I REFER to a report that the St Joseph's fraternity will discuss the future of its secondary school, St Joseph's Institution (SJI), at an annual general meeting tomorrow.
It was mentioned that a former member of the board of governors wanted the cut-off mark for pupils from feeder schools to not be set too high.
However, the board responded to say that an admission policy based primarily on affiliation may spell a "mediocre future" for the school.
This is interesting because the SJI community itself is arguing against a policy based too strongly on affiliation.
There is a parallel between this issue and the affiliation policy that grants prospective junior-college (JC) students from feeder schools bonus points.
For students seeking admission to a JC, the Ministry of Education (MOE) allows the awarding of bonus points according to certain criteria, which better the students' chances of entering a JC of their choice.
For instance, students with good co-curricular activity (CCA) grades are eligible to get a maximum of two bonus points.
This is fair because all students participate in CCAs and every student is given a chance to earn a good CCA grade.
Students who score A1 to C6 in both their first languages (that is, English and a higher mother tongue) also stand to get two bonus points.
In addition, students from feeder schools who choose their affiliated JCs as first or second choices are given two bonus points.
But these two criteria for awarding bonus points are not fair. Not all students take a higher mother tongue, and not all prospective JC students studied in a feeder school.
The majority of students in Singapore are not eligible to receive the maximum of four bonus points from the second and third criteria mentioned.

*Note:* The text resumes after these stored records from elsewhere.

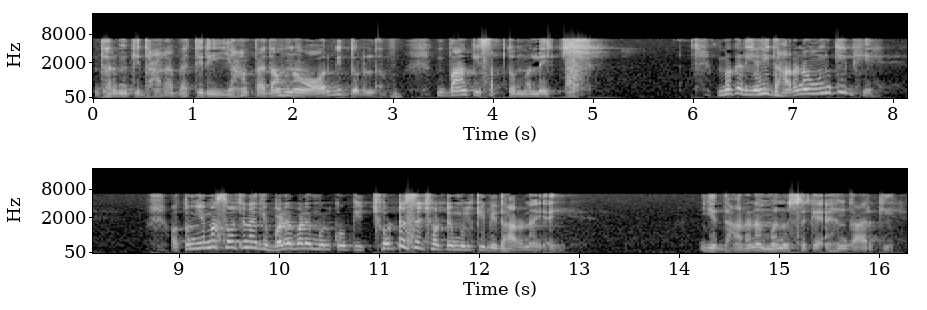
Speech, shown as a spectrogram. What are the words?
धर्म की धारा बहती रही, यहाँ पैदा होना और भी दुर्लभ। बाकी सब तो मलिच मगर यही धारणा उनकी भी है। और तुम ये मत सोचना कि बड़े बड़े मुल्कों की, छोटे से छोटे मुल्क की भी धारणा यही है। यह धारणा मनुष्य के अहंकार की है।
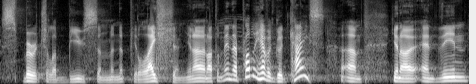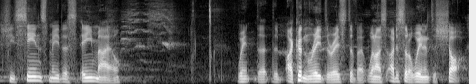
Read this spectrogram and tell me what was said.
spiritual abuse and manipulation, you know, and I thought, man, they probably have a good case. Um, you know, and then she sends me this email. Went the, the, I couldn't read the rest of it. When I, I just sort of went into shock.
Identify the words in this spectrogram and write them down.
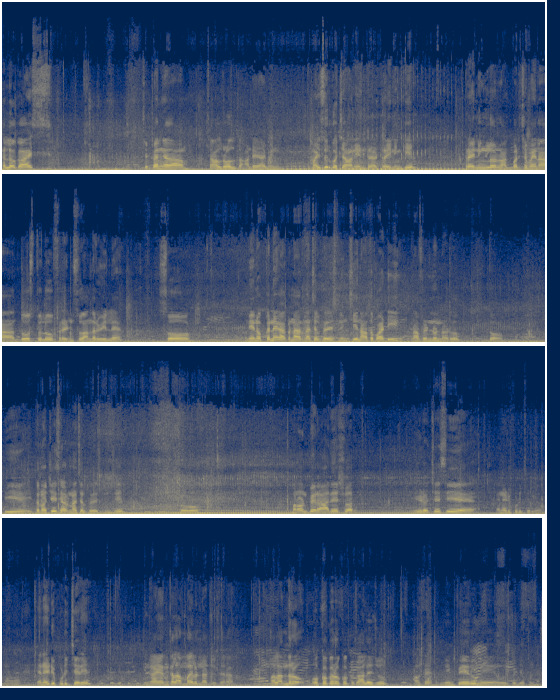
Hello guys చెప్పాను కదా చాలా రోజులు అంటే ఐ మీన్ మైసూర్కి వచ్చామని ట్రైనింగ్కి. ట్రైనింగ్లో నాకు పరిచయమైన దోస్తులు ఫ్రెండ్స్ అందరు వీళ్ళే. సో నేను ఒక్కనే కాకుండా అరుణాచల్ ప్రదేశ్ నుంచి నాతో పాటు నా ఫ్రెండ్ ఉన్నాడు. దో ఈ ఇతను వచ్చేసి అరుణాచల్ ప్రదేశ్ నుంచి. సో మనోని పేరు ఆదేశ్వర్. వీడొచ్చేసి ఎన్ఐడి పుడిచ్చారు కదా. ఎన్ఐడి పుడిచ్చారు. ఇంకా వెనకాల అమ్మాయిలు ఉన్నారు చూసారా? వాళ్ళందరూ ఒక్కొక్కరు ఒక్కొక్క కాలేజు. ఓకే మీ పేరు మీ ఊరి పేరు చెప్పండి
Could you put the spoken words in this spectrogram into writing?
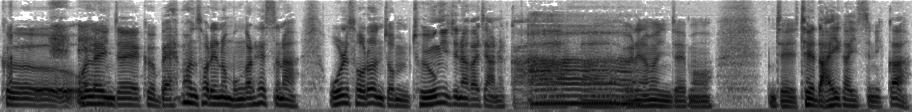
그 네. 원래 이제 그 매번 설에는 뭔가를 했으나 올 설은 좀 조용히 지나가지 않을까. 아. 아, 왜냐하면 이제 뭐 이제 제 나이가 있으니까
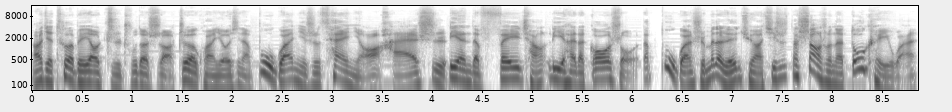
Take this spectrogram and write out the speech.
而且特别要指出的是啊，这款游戏呢，不管你是菜鸟还是练得非常厉害的高手，那不管什么样的人群啊，其实那上手呢都可以玩，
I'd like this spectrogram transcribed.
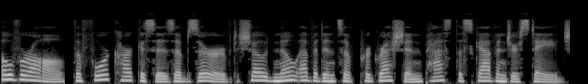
Overall, the four carcasses observed showed no evidence of progression past the scavenger stage.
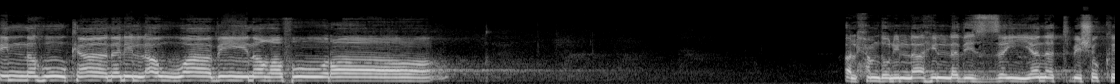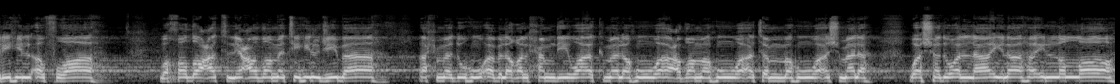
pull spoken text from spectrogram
إنه كان للأوابين غفورا. الحمد لله الذي زينت بشكره الأفواه. وخضعت لعظمته الجباه. أحمده أبلغ الحمد وأكمله وأعظمه وأتمه وأشمله. وأشهد أن لا إله إلا الله.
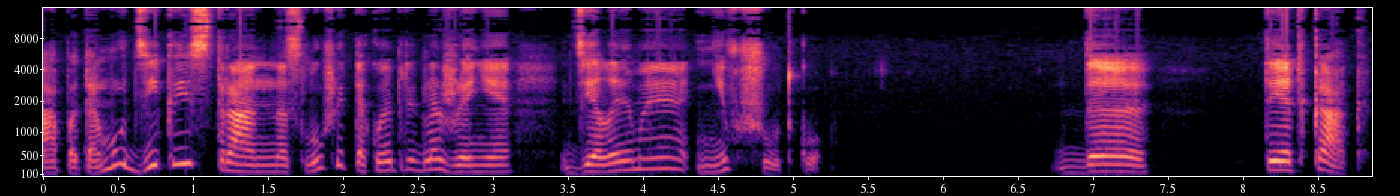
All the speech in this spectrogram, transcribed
а потому дико и странно слушать такое предложение, делаемое не в шутку. Да ты это как?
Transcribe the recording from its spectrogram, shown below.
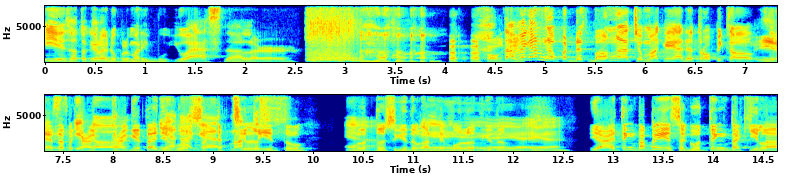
Iya satu kilo dua puluh ribu US dollar. Oke. Tapi kan nggak pedes banget, cuma kayak ada tropical. Iya, tapi gitu. ka- kaget aja Iya, gue sekecil Meletus. itu. Iya. Meletus gitu kan di Iya, mulut iya, gitu. Iya, iya. Ya I think tapi seguting tequila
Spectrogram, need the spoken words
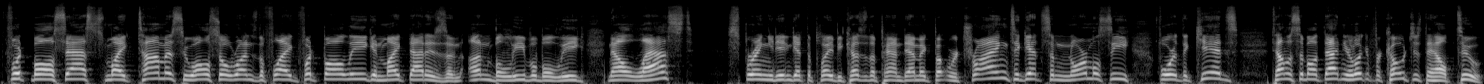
Football Sask's Mike Thomas, who also runs the Flag Football League. And Mike, that is an unbelievable league. Now, last spring he didn't get to play because of the pandemic, but we're trying to get some normalcy for the kids. Tell us about that, and you're looking for coaches to help too.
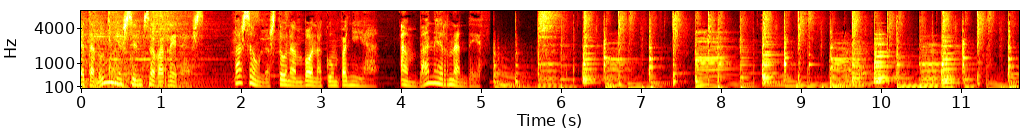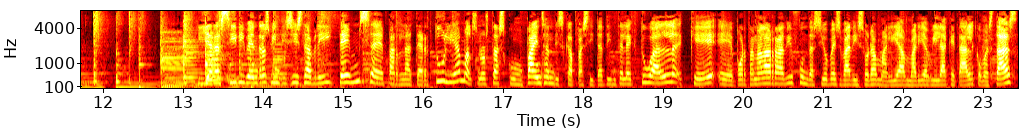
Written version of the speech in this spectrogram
Catalunya sense barreres. Passa una estona en bona companyia. Amb Anna Hernández. I ara sí, divendres 26 d'abril, temps eh, per la tertúlia amb els nostres companys amb discapacitat intel·lectual que eh, porten a la ràdio Fundació Besbadi. Sora Maria, Maria Vila, què tal? Com estàs?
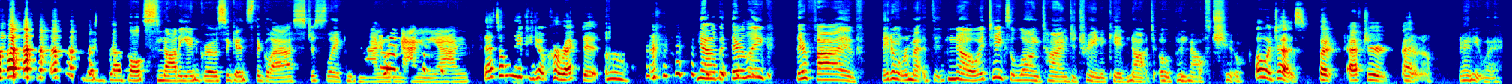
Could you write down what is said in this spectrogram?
up all snotty and gross against the glass, just like yang, yang, yang. That's only if you don't correct it. Yeah, but they're like they're five. They don't remember. No, it takes a long time to train a kid not to open mouth chew. Oh, it does, but after I don't know. Anyway,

Perhaps MOE should reconsider its bonus-point criteria based on affiliation and first-language scores.
MR LIM POH SENG